Want to keep in the loop on the latest happenings at Chabad of Cary. Subscribe to our mailing list below. We'll send you information that is fresh, relevant, and important to you and our local community.
Printed from ChabadofCary.org

Embracing Opposite Emotions

Monday, 23 March, 2020 - 11:33 am

 Have you ever had an epiphany that was so simple yet so profound?
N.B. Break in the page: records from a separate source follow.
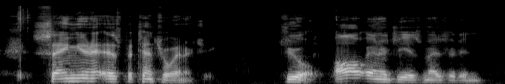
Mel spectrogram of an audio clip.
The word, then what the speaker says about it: Joule: foot-pounds flip-outs okay okay the name of it is Jo you Ellie don't spell it like it a jewel like this it's the Jo ul named after James Prescott Joule okay yeah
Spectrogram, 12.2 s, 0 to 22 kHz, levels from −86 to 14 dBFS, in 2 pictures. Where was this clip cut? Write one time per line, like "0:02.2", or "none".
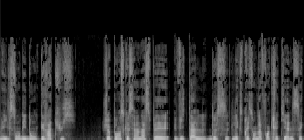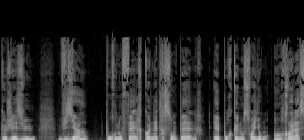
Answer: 0:02.0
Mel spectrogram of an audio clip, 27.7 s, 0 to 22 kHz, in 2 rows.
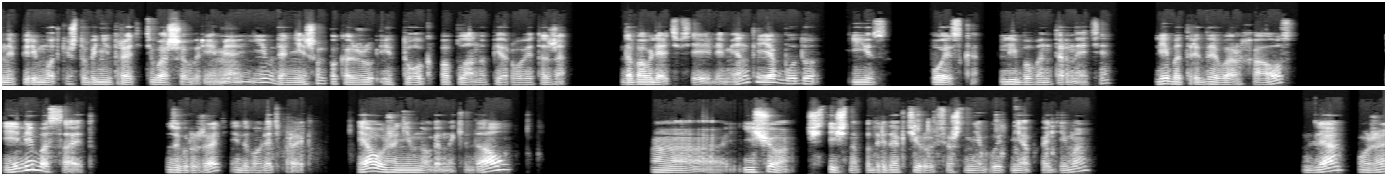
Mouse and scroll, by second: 17.2-17.5 scroll down 2, 17.7-19.0 middle drag, 21.3-22.9 middle drag, 23.0 middle click, 24.9 middle click.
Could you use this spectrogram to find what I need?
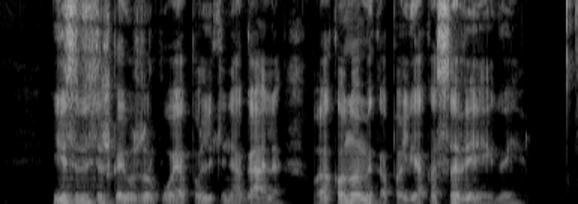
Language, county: Lithuanian, Vilnius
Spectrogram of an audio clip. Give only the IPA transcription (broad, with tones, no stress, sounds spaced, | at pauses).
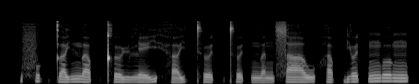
f ʊ˧ k̚ t̪ ɐ˨˧ j n̪ ɐ˨˥ p̚ kʰ ɵ˨ ɥ l e˨˥ j h ɐ˨˥ j t̪ʰ ɵ˨˥ t̚ t̪ʰ ɵ˨ t̚ n̪ ɐ˨ n s aː˧ w h ɐ˧ p̚ j ɵ˥ t̚ ŋ ʊ˥ ŋ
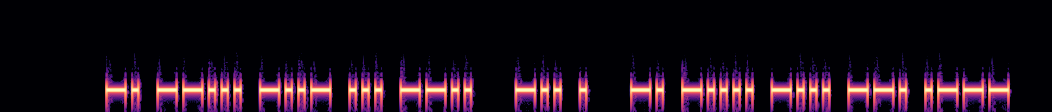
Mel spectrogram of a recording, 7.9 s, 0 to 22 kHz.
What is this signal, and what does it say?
Morse code, heard as a keyed tone, about 25 wpm, 700 Hz. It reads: N7XSZ DE N6BGJ
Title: USA Callsign DE Callsign - 5 Characters - 25wpm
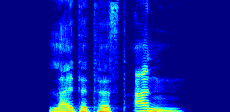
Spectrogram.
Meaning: inflection of anleiten: 1. second-person singular preterite 2. second-person singular subjunctive II
- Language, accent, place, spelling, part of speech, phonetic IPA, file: German, Germany, Berlin, leitetest an, verb, [ˌlaɪ̯tətəst ˈan], De-leitetest an.ogg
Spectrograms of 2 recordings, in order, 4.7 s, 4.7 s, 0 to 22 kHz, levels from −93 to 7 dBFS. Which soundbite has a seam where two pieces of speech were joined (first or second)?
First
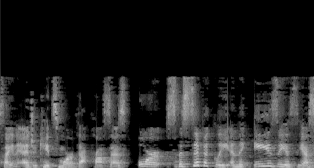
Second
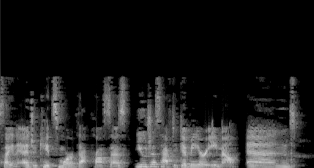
second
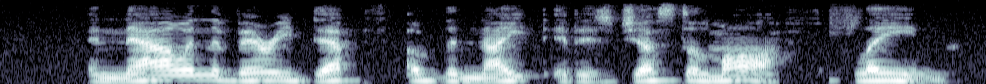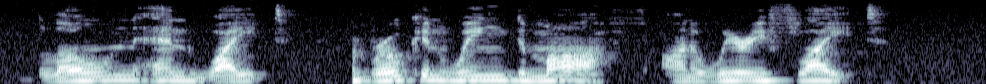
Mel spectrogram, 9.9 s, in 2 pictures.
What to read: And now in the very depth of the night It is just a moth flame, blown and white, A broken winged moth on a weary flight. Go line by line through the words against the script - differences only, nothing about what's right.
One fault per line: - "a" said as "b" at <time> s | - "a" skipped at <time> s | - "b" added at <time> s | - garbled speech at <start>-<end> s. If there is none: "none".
none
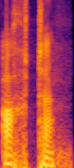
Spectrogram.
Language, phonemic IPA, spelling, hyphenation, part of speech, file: German, /ˈaxtɐ/, Achter, Ach‧ter, noun, De-Achter.ogg
- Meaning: 1. eight, number eight (figure) 2. figure of eight 3. octet (group of eight) 4. octet (group of eight): boat of eight rowers and coxswain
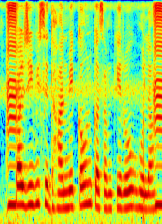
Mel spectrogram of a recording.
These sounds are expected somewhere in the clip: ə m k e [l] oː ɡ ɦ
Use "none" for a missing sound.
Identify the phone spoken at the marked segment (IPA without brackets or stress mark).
ɾ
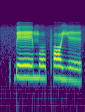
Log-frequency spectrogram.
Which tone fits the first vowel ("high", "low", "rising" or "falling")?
high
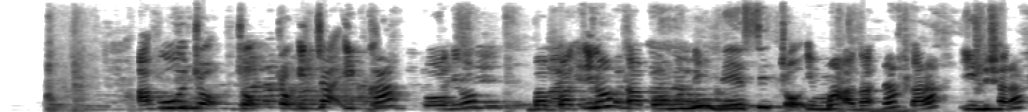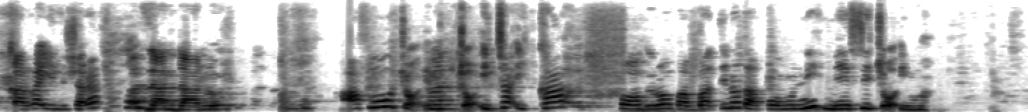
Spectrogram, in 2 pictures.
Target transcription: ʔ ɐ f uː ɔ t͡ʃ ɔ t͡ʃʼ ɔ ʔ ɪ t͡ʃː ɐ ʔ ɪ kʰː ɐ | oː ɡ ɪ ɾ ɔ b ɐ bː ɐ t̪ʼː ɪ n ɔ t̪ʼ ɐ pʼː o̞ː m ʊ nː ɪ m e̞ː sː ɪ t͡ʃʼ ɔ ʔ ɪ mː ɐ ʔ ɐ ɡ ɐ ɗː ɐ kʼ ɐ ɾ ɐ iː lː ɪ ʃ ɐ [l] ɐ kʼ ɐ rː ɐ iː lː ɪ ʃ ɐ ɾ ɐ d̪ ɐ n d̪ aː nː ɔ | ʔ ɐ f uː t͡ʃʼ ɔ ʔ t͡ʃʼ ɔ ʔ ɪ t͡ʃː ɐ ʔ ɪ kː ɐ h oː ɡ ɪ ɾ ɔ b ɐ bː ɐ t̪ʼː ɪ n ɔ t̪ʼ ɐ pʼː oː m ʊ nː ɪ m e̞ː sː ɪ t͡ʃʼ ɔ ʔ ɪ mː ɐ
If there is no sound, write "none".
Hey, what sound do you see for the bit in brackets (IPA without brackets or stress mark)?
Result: ɾ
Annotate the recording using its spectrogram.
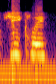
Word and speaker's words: Kuechly: You think that's not going to help you with experience when Ely and Short and Lely, whatever his name is. – What? Whoa! Wait, there's not a pronunciation guy. – I gotta get that one right before I go on air. I'm glad I screwed that up with you guys. But Luke Kuechly, the rest of those boys coming after you, I think it'd be a little different story.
I had one such experience some years ago. I was reading a reflection from a very special Chabad rabbi who had lost his wife at a young age leaving him widowed with young children. The Rabbi described attending a family member’s wedding a short while after his wife’s passing. His grief and mourning knew no bounds; may no one ever know of such sorrow. At the same time he described the joy he felt that night for his dear family member who was celebrating the happiest day of his life. And so, though the last thing he felt like doing that night was dancing, he allowed himself to be pulled into the circle of dancers. To be lifted for a few moments into a different world. A world of joy and bliss. The dancing that had previously felt like a dishonor to the grief and sorrow, now took its place in juxtaposition to the joy and celebration. With unbelievable inner strength, he had carved out a space in his heart for both emotions to rest.

I read it a few times. I pondered its deep message. And then it hit me. So simple, yet so profound.

Our hearts can carry and even embrace two opposite emotions. And to embrace one emotion does not mean to deny the other one.

May no one ever have to internalize this message in the wake of such horrific tragedy. But think about it on a smaller scale. How many times a week we grapple with this very challenge.

“How can I cook dinner for her after her recent surgery? Do you know how badly she hurt my feelings last month?”

“How can I come to Shabbat services? Do you know how much anger I feel towards G-d?”

“I cannot show up to that community gathering. I am feeling too down to be around people right now.”

Two emotions. Both feel very raw and very real.

Compassion and hurt. Anger and Connection. Participation and Isolation.

They feel mutually exclusive. But they are not.

Our hearts can carry and even embrace two opposite emotions. And to embrace one does not mean to deny the other one.

Where do we get the strength for this?

In one word: G-d. We need to be touched by the Infinite.

The more we work to bring G-d into every facet of our daily lives and deepen our faith in Him, the more space we make for this miracle to occur .

Because to connect with G-d, the great Infinite Almighty G-d, is to tap into the Infinite within ourselves. A place that is not limited to one emotion or the other. A place in which two opposite emotions can comfortably reside. Without being in conflict with one another.

In addition, a life lived with G-d at its center, a life that we recognize is not lived of our own accord, opens us up to G-d’s call of the hour to us at a given moment. When we are feeling sad, down, afraid etc. we are cognizant of the fact that we answer to a Higher Power- G-d, and what He asks of us at this particular time. It empowers us with the ability to embrace bravery, joy, compassion, and connection even if we’re feeling anything but that.

This is G-d’s call of the hour to me at this moment.

G-d is asking that I embrace both emotions right now.

And He is giving me the strength to do so.

As a nation, we have lived with this reality throughout our long and difficult exile. We have carried the hardships of “Galus” with broken hearts and tear filled eyes. And yet, those very same hearts and minds have carried abounding faith, joy, optimism, perseverance, and Jewish pride, determined to make the world a bright, kind, and G-dly place. May we merit the coming of Moshiach speedily in our days, when no longer will our hearts have to carry emotions that seem to tug us in opposing directions. Rather we will be filled with ONLY joy, faith, connection, peace, and G-dliness.

Comments on: Embracing Opposite Emotions
There are no comments.